1. We used 200 ms flashes to record the cone driven, photopic ERG of four human subjects and two Macaca monkeys during light adaptation. The 200 ms flashes allowed for separation of the a-and b-waves at light onset from the d-wave at light cessation. All previous similar studies of human and monkey ERG had used only very brief flashes which cause ON- and OFF-components to overlap. 2. The three photopic ERG components all grew during light adaptation, but at different rates. For human, the exponential time constant for growth of the b-wave was significantly smaller than for the a-wave or d-wave (i.e. the b-wave grew fastest). For monkey also, the b-wave grew significantly faster than either the a- or d-wave. 3. Under the model that the a-wave represents cone photoreceptor events and the b-wave represents post-synaptic events, these results suggest that at least two sites of adaptation affect the photopic ERG. 4. We also evaluated the human oscillatory potentials (OPs) and found that both the ON-OPs and OFF-OPs grew during light adaptation.
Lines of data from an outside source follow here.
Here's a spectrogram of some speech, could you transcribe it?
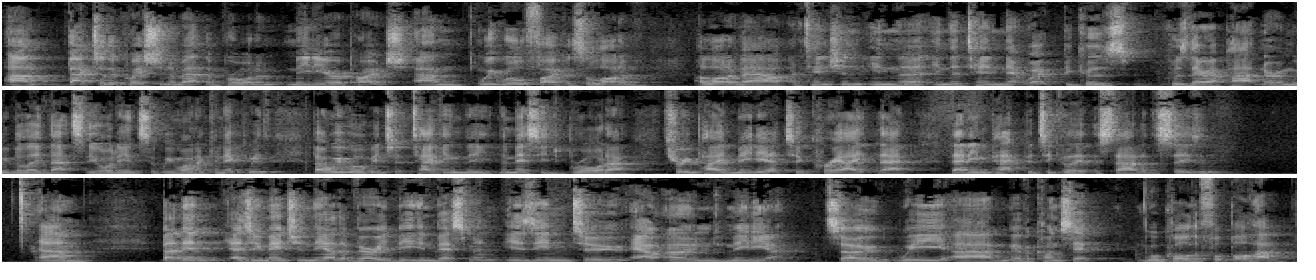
Um, back to the question about the broader media approach, um, we will focus a lot of a lot of our attention in the in the 10 network because because they're our partner and we believe that's the audience that we want to connect with. But we will be t- taking the, the message broader through paid media to create that that impact particularly at the start of the season. Um, but then as you mentioned the other very big investment is into our owned media. So we, um, we have a concept we'll call the football hub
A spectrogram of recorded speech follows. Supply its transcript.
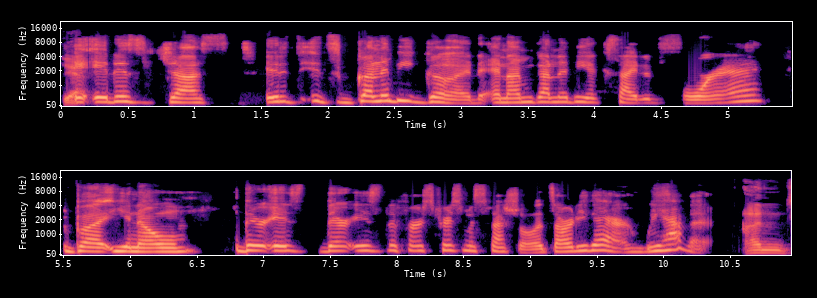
Yeah. it, it is just it, it's gonna be good and I'm gonna be excited for it. But you know, there is there is the first Christmas special. It's already there. We have it. And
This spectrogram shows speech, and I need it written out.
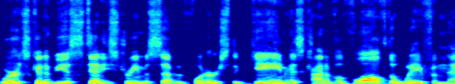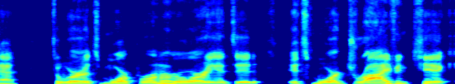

The OFF-OP amplitudes grew proportionally more than did the ON-OPs.
|Original language||English (US)|
|Number of pages||8|
|Journal||Clinical Vision Sciences|
|State||Published - 1992|
ASJC Scopus subject areas